Please copy exactly the line containing "Can you work" and every line after it, through the last line of the records below, leaving out all pictures.

Stored items:
......
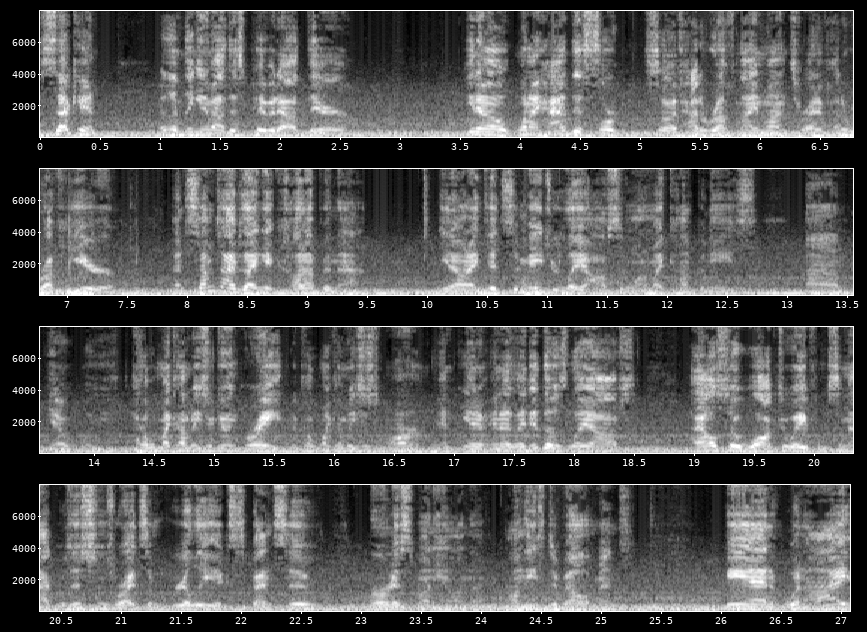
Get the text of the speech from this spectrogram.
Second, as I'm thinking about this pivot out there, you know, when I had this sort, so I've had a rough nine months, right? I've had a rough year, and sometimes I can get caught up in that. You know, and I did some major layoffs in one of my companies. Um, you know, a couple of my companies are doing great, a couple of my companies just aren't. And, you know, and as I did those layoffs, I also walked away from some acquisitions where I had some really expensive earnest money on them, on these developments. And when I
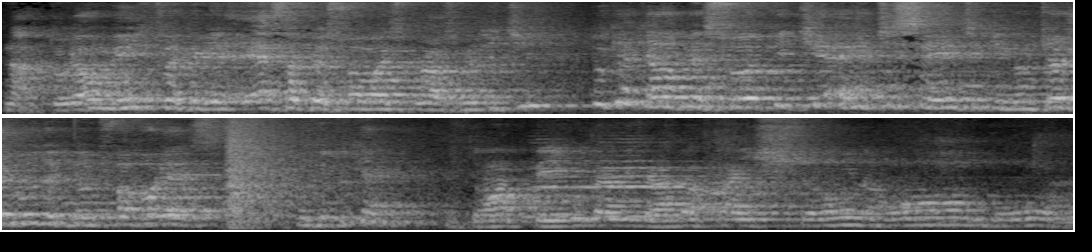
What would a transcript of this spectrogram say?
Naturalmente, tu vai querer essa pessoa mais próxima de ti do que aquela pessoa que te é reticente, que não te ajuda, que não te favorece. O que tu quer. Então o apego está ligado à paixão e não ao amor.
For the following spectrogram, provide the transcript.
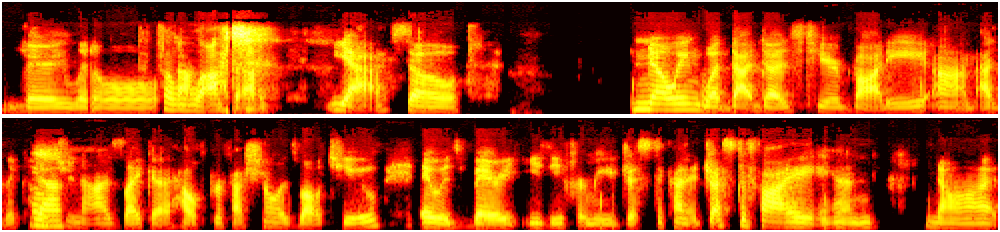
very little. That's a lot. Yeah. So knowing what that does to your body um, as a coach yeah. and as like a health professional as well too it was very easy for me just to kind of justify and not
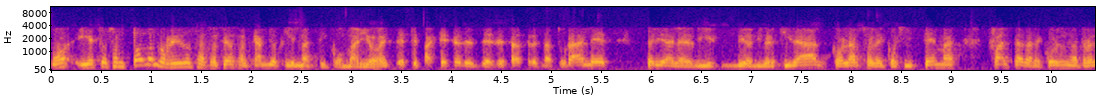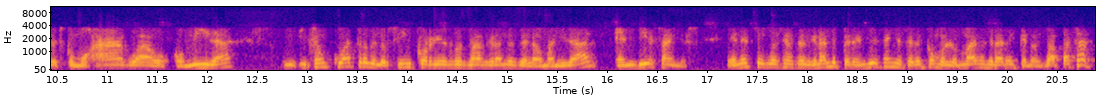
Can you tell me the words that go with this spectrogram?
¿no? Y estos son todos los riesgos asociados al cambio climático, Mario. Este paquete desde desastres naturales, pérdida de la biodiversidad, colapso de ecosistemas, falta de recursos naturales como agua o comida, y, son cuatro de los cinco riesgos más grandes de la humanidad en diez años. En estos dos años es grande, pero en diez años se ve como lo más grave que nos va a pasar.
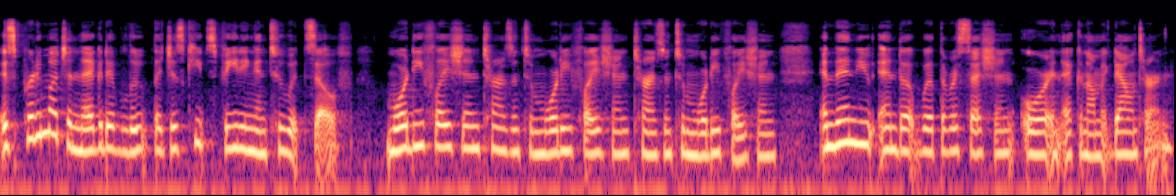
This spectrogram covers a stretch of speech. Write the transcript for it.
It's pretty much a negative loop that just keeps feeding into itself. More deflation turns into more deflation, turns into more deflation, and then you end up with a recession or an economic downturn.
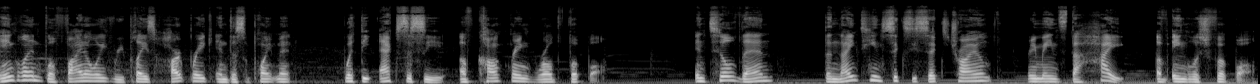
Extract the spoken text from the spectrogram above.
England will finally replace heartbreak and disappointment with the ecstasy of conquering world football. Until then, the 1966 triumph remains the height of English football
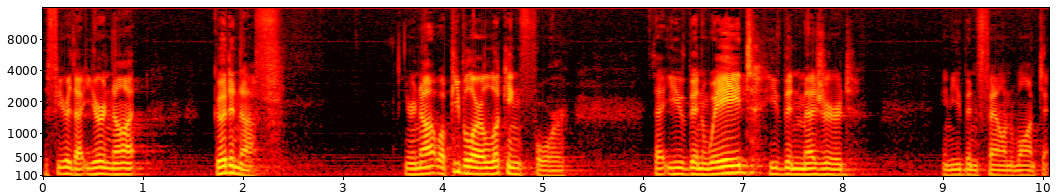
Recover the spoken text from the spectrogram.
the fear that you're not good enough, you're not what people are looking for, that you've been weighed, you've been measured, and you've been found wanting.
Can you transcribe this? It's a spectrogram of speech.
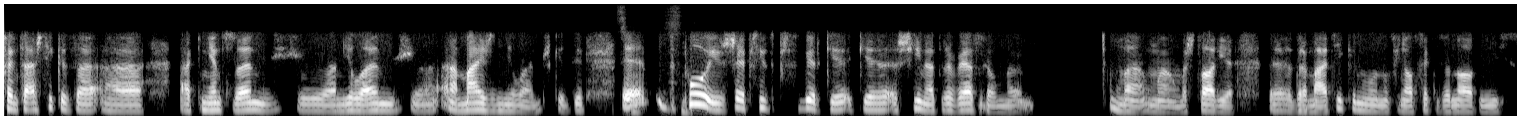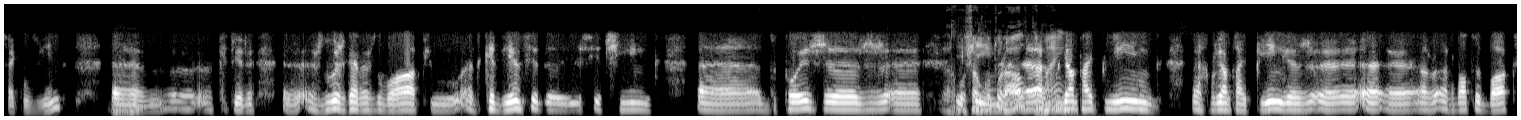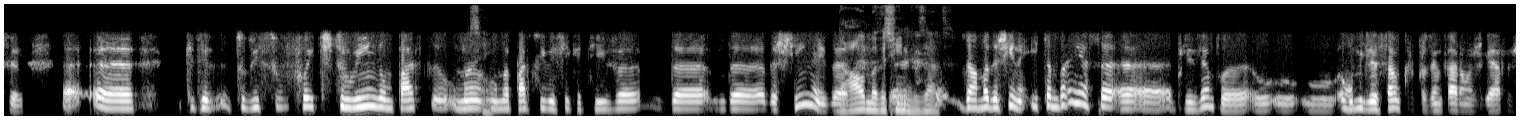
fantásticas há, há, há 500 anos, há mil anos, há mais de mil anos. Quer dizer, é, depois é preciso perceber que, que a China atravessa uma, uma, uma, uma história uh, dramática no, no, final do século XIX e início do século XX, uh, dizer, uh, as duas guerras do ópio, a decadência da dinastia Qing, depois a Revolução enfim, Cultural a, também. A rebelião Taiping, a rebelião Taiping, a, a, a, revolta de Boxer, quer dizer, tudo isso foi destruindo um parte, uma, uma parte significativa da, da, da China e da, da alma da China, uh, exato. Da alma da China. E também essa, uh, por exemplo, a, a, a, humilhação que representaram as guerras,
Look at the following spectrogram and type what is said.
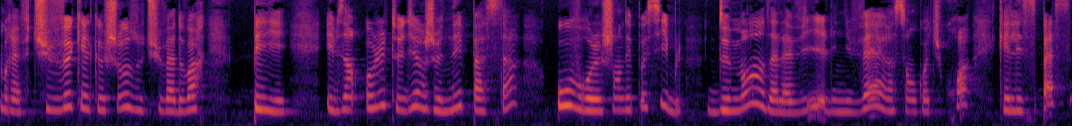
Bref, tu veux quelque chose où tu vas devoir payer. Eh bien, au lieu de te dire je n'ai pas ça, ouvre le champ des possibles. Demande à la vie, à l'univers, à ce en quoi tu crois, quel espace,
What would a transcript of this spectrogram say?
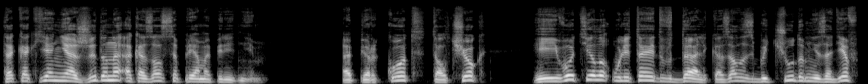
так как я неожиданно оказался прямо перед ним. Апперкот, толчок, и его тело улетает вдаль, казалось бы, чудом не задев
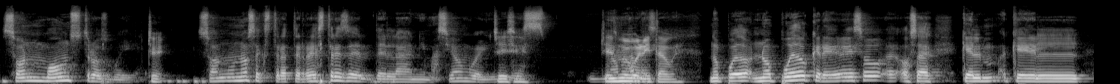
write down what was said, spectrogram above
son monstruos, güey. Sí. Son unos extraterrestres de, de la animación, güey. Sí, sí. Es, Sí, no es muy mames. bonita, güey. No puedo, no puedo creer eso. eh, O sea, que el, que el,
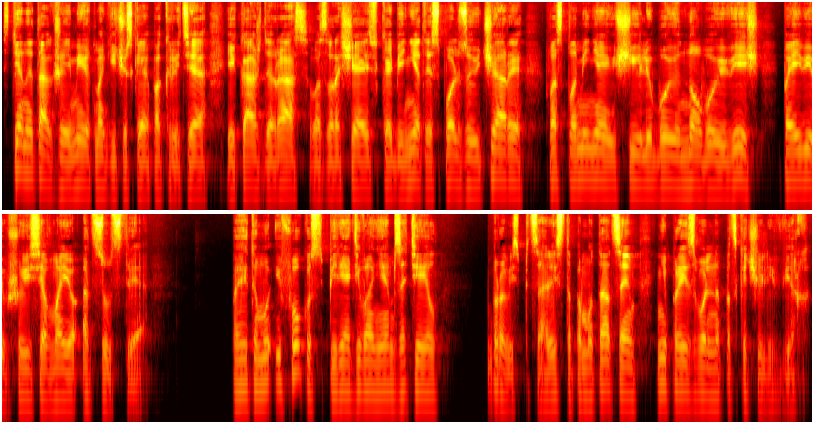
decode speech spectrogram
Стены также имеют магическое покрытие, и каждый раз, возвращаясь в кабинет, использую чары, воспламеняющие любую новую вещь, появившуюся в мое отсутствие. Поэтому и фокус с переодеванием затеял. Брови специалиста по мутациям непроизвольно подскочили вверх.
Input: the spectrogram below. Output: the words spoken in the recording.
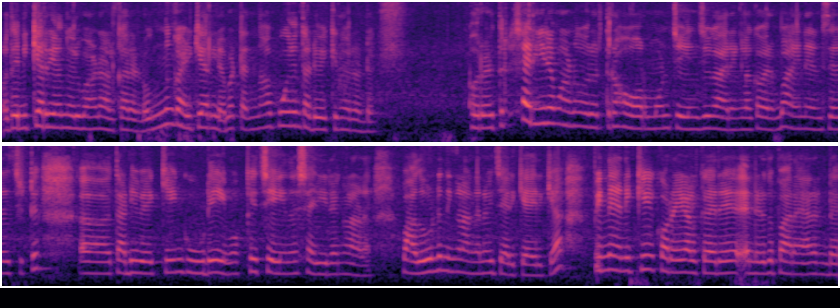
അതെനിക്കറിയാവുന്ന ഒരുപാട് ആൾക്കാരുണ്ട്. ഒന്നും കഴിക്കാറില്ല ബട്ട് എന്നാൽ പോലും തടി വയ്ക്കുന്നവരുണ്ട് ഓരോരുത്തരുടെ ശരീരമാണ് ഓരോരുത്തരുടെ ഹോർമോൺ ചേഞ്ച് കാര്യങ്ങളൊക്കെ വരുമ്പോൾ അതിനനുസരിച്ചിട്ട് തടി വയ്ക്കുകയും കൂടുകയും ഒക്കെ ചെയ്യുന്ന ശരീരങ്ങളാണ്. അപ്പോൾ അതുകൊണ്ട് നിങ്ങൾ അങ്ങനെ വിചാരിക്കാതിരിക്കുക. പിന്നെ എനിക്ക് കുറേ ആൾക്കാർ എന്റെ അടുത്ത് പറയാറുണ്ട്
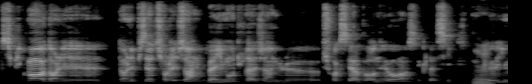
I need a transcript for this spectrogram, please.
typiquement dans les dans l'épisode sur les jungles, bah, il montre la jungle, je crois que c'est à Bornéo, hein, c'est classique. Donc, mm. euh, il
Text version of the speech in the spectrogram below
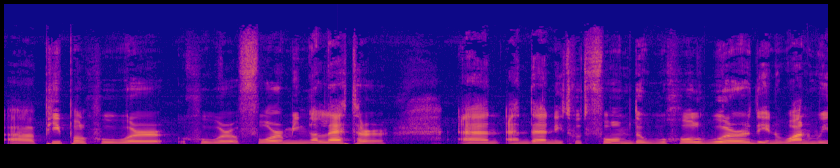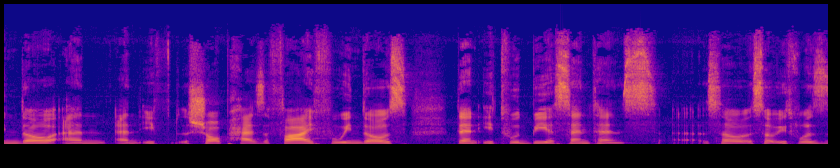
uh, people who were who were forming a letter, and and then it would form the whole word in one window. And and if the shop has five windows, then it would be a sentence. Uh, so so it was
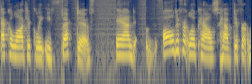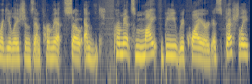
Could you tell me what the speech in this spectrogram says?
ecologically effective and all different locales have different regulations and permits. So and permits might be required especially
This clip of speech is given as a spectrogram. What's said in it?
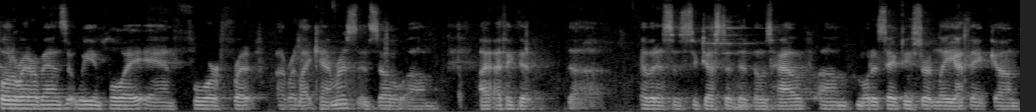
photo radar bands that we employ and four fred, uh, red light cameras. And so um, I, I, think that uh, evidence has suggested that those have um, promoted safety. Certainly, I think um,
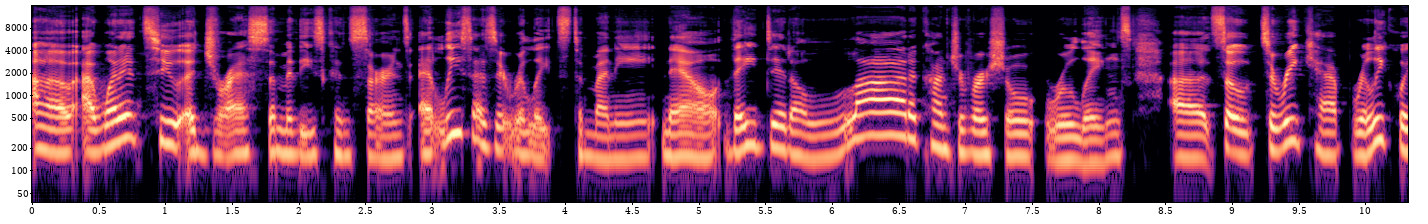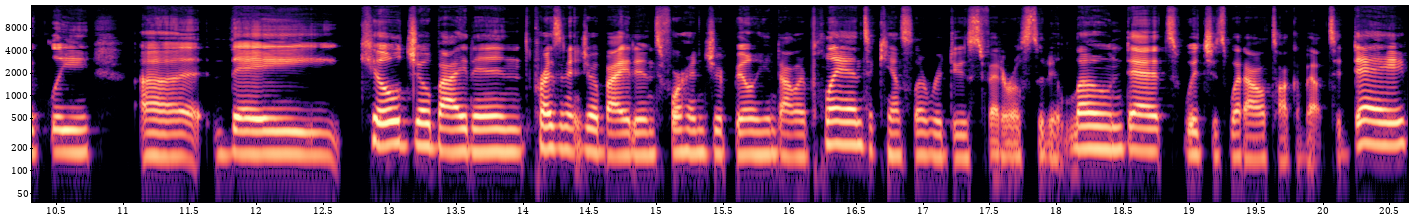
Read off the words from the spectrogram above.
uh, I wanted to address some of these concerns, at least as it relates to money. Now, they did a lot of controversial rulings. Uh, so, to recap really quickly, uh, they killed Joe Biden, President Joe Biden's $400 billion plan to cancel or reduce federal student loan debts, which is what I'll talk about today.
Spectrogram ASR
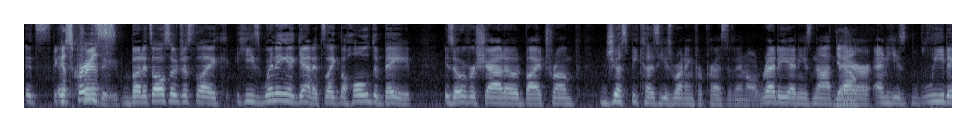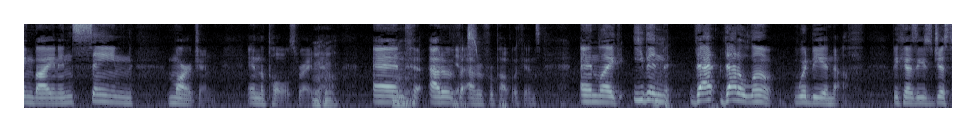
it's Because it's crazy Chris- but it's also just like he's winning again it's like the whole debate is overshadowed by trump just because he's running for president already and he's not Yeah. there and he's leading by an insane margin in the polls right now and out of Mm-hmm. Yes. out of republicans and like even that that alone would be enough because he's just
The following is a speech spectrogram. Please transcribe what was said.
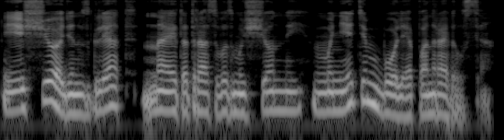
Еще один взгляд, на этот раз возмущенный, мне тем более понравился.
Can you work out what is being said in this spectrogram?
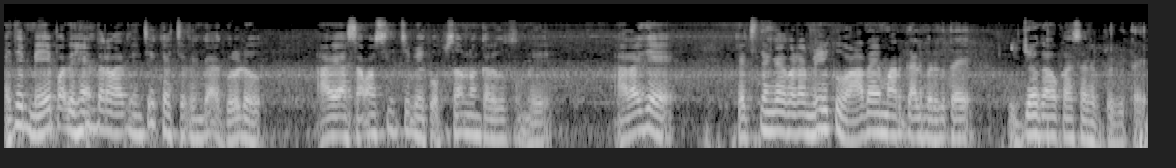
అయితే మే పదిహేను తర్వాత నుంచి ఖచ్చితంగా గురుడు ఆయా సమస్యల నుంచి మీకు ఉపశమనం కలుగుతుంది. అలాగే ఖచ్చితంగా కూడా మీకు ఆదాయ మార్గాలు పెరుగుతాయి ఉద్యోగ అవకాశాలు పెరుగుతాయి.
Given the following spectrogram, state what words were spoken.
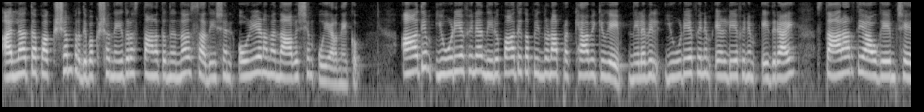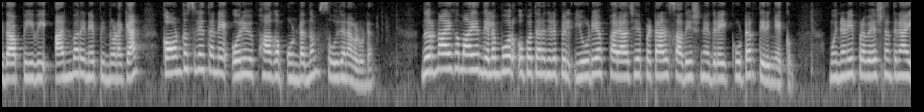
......
## Response to the exercise
Can you work out what is being said in this spectrogram?
అయితే మే పదిహేను తర్వాత నుంచి ఖచ్చితంగా గురుడు ఆయా సమస్యల నుంచి మీకు ఉపశమనం కలుగుతుంది. అలాగే ఖచ్చితంగా కూడా మీకు ఆదాయ మార్గాలు పెరుగుతాయి ఉద్యోగ అవకాశాలు పెరుగుతాయి.
Given the following spectrogram, state what words were spoken.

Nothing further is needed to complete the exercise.